While plant CME is actin independent, the authors identify that the 4 evolutionarily ancient octameric TPLATE complex mediates membrane bending against high 5 turgor pressure in plant clathrin-mediated endocytosis.
Clathrin-mediated endocytosis (CME) is a critical eukaryotic cellular process that regulates a 33 wide range of physiological processes, for example, mediating the internalization of receptors 34 and transporters. During CME, a small area of the plasma membrane (PM) invaginates into 35 the cell forming a spherical vesicle against intracellular forces that oppose membrane 36 deformation, like turgor pressure. The mechanisms driving this process in mammalian and 37 yeast systems have been the subject of extensive study for the better part of 5 decades, which 38 has led to the identification of key proteins that provide the force required to overcome these 39 forces.

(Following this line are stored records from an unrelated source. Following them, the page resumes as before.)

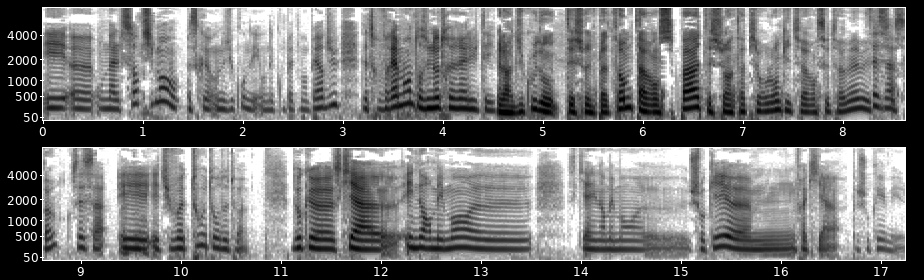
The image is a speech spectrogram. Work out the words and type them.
Et euh, on a le sentiment, parce que on- du coup on est, on est complètement perdu, d'être vraiment dans une autre réalité. Alors du coup, donc t'es sur une plateforme, t'avances pas, t'es sur un tapis roulant qui te fait avancer toi-même, et C'est ça. c'est ça? Et, et tu vois tout autour de toi. Donc, euh, ce qui a euh, énormément, euh, ce qui a énormément euh, choqué, euh, enfin qui a pas choqué, mais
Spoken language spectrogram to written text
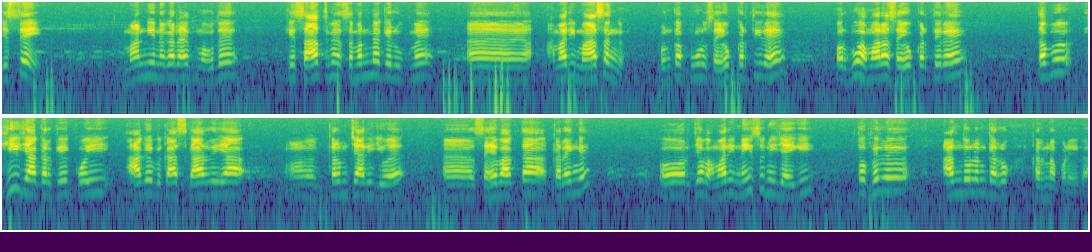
जिससे माननीय नगर आयुक्त महोदय के साथ में समन्वय के रूप में आ, हमारी महासंघ उनका पूर्ण सहयोग करती रहे और वो हमारा सहयोग करते रहे तब ही जा कर के कोई आगे विकास कार्य या कर्मचारी जो है सहभागिता करेंगे और जब हमारी नहीं सुनी जाएगी तो फिर आंदोलन का रुख करना पड़ेगा।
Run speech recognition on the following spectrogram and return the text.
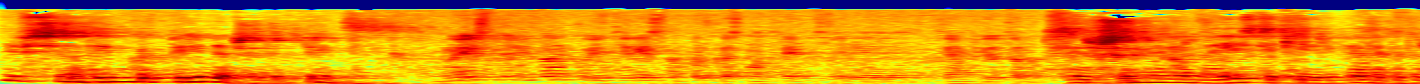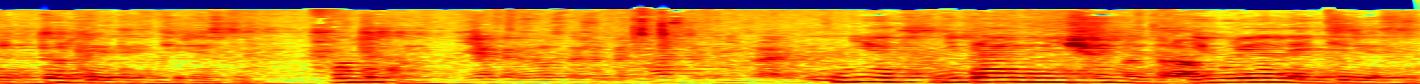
И все, ты ему как передашь этот принцип. Но если ребенку интересно только смотреть э, компьютер. Совершенно верно. Есть такие ребята, которым только это интересно. Он такой. Я как взрослый же понимаю, что это неправильно. Нет, неправильного ничего нет. Ему реально интересно.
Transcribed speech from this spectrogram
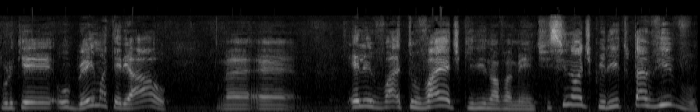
porque o bem material, é, é, ele vai, tu vai adquirir novamente. E se não adquirir, tu está vivo.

Clathrin-mediated endocytosis in plants is an essential process but the underlying mechanisms are poorly understood, not least because of the extreme intracellular turgor pressure acting against the formation of endocytic vesicles. In contrast to other models, plant endocytosis is independent of actin, indicating a mechanistically distinct solution. Here, by using biochemical and advanced microscopy approaches, we show that the plant-specific TPLATE complex acts outside of endocytic vesicles as a mediator of membrane bending. Cells with disrupted TPLATE fail to generate spherical vesicles, and in vitro biophysical assays identified protein domains with membrane bending capability. These results redefine the role of the TPLATE complex as a key component of the evolutionarily distinct mechanism mediating membrane bending against high turgor pressure to drive endocytosis in plant cells. One Sentence Summary While plant CME is actin independent, we identify that the evolutionarily ancient octameric TPLATE complex mediates membrane bending against high turgor pressure in plant clathrin-mediated endocytosis.